OTHER ISSUES

Other issues the Board of Regents is dealing with, according to Anderson:

• Overall campus development - this includes deciding what to do with buildings, what to tear down, what to build, where new dorms will go, if new dorms need to be built, etc.

• Qualifications for new students to be accepted into the university.

• Research and development. The university partners with the Minnesota Corn Growers Association, Extension Office and the Department of Natural Resources.

• Mental health issues among students. Anderson believes there is a deeper problem that needs to be addressed and that mental health will be on the front burner as the university moves forward. He noted the U of M has its own health services and the board just increased its funding for more counselors.

"If students are having problems, we want them to be able to see someone," Anderson stressed. "We are in discussions about putting counselors into the dorms so that students could have access at all times."

Anderson concluded by saying it is an honor for him to serve on the Board of Regents.

"On the board, there are always 12 differing opinions and all of them are valid, but sometimes we move in different directions," he said. "There is a very Twin Cities-centric mindset, and sometimes I have to remind them that the state doesn't end to the west of Rogers. They get a kick out of that and they understand."

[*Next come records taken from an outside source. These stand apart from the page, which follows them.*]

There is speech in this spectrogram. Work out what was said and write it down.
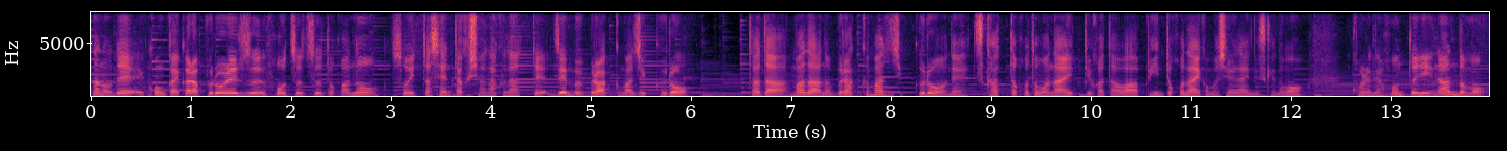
なので今回から ProRes 422とかのそういった選択肢はなくなって全部 Blackmagic RAW ただまだあの Blackmagic RAW をね使ったこともないっていう方はピンとこないかもしれないんですけどもこれね本当に何度も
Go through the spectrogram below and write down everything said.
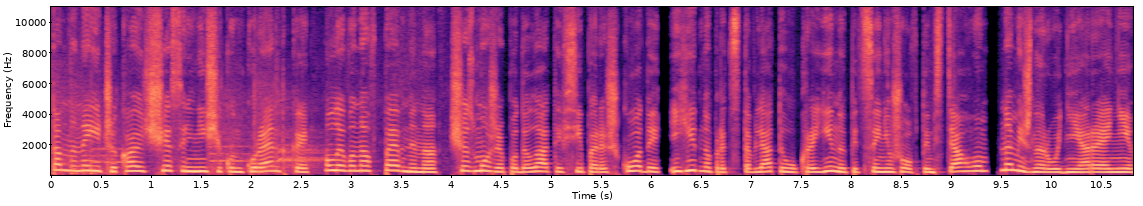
Там на неї чекають ще сильніші конкурентки, але вона впевнена, що зможе подолати всі перешкоди і гідно представляти Україну під синьо-жовтим стягом на міжнародній арені.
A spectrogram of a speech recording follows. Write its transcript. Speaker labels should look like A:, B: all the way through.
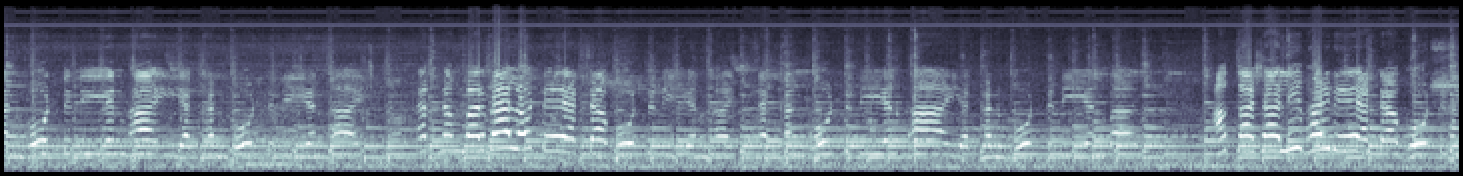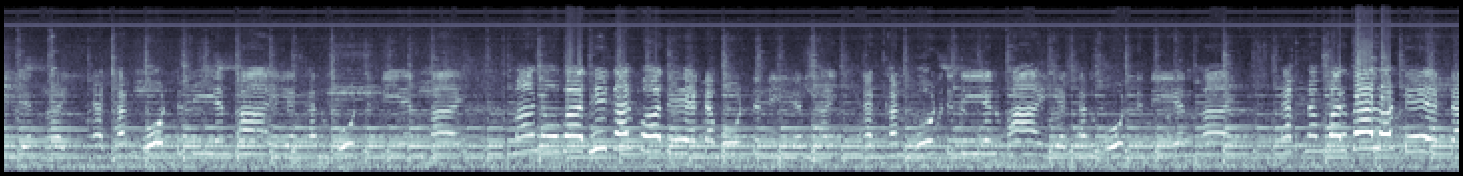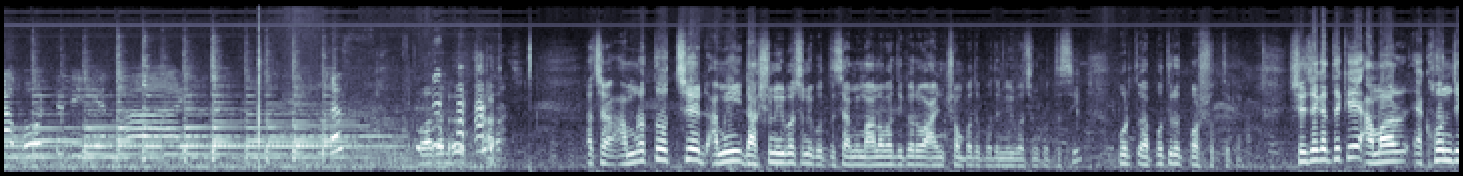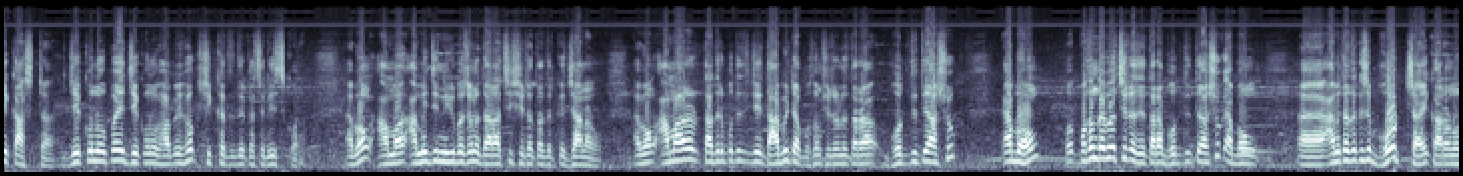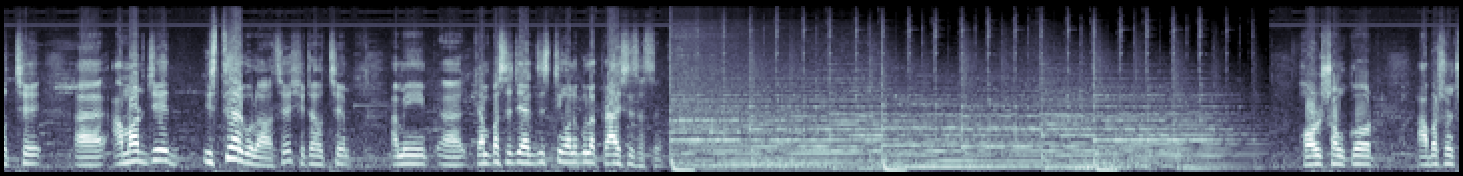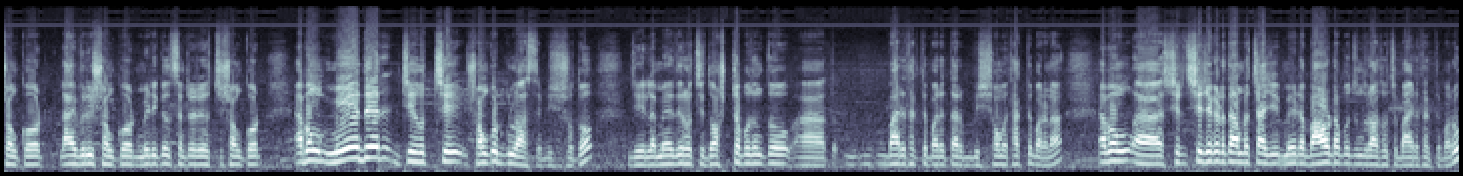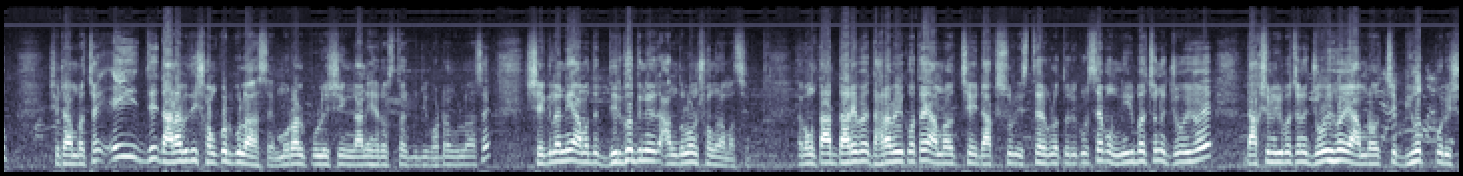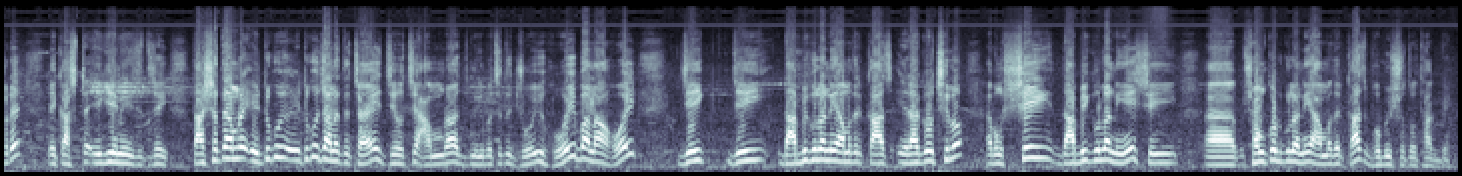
A: একখান ভোট দিয়েন ভাই একখান ভোট দিয়েন ভাই এক নম্বর ব্যালটে একটা ভোট দিয়েন ভাই একখান ভোট দিয়েন ভাই একখান ভোট দিয়েন ভাই আকাশ আলী ভাই রে একটা ভোট দিয়েন ভাই একখান ভোট দিয়েন ভাই একখান ভোট দিয়েন ভাই মানবাধিকার পদে একটা ভোট দিয়েন ভাই একখান ভোট দিয়েন ভাই একখান ভোট দিয়েন ভাই এক নম্বর ব্যালটে
B: আচ্ছা আমরা তো হচ্ছে আমি ডাকসু নির্বাচনই করতেছি আমি মানবাধিকার ও আইন সম্পাদক পদে নির্বাচন করতেছি প্রতিরোধ পর্ষদ থেকে। সে জায়গা থেকে আমার এখন যে কাজটা যে কোনো উপায়ে যে কোনোভাবে হোক শিক্ষার্থীদের কাছে রিচ করা। এবং আমার আমি যে নির্বাচনে দাঁড়াচ্ছি সেটা তাদেরকে জানানো। এবং আমার তাদের প্রতি যে দাবিটা প্রথম সেটা হলো তারা ভোট দিতে আসুক এবং প্রথম দাবি হচ্ছে এটা যে তারা ভোট দিতে আসুক এবং আমি তাদের কাছে ভোট চাই কারণ হচ্ছে আমার যে ইশতেহারগুলো আছে সেটা হচ্ছে আমি ক্যাম্পাসে যে এক্সিস্টিং অনেকগুলো ক্রাইসিস আছে। হল সংকট আবাসন সংকট লাইব্রেরি সংকট মেডিকেল সেন্টারে হচ্ছে সংকট এবং মেয়েদের যে হচ্ছে সংকটগুলো আছে বিশেষত, যে মেয়েদের হচ্ছে দশটা পর্যন্ত বাইরে থাকতে পারে, তার বেশি সময় থাকতে পারে না এবং সে- জায়গাটাতে আমরা চাই যে মেয়েটা বারোটা পর্যন্ত রাত হচ্ছে বাইরে থাকতে পারুক, সেটা আমরা চাই। এই যে নানাবিধি সংকটগুলো আছে, মোরাল পুলিশিং, নানি হেরস্তার যে ঘটনাগুলো আছে, সেগুলো নিয়ে আমাদের দীর্ঘদিনের আন্দোলন সংগ্রাম আছে। এবং তার ধারাবাহিকতায় আমরা হচ্ছে এই ডাকসুর ইশতেহারগুলো তৈরি করছি এবং নির্বাচনে জয়ী হয়ে ডাকসু নির্বাচনে জয়ী হয়ে আমরা হচ্ছে বৃহৎ পরিসরে এই কাজটা এগিয়ে নিয়ে যেতে চাই। তার সাথে আমরা এটুকু এটুকু জানাতে চাই যে হচ্ছে আমরা নির্বাচিত জয়ী হই বা না হই, যেই যেই দাবিগুলো নিয়ে আমাদের কাজ এর আগেও ছিল এবং সেই দাবিগুলো নিয়ে সেই সংকটগুলো নিয়ে আমাদের কাজ ভবিষ্যতেও থাকবে।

WHAT'S A REGENT?

The University of Minnesota's 12-person Board of Regents governs the state's largest university, with more than 67,000 students on five campuses. Its budget is roughly $4 billion. Regents serve six-year terms and are not paid.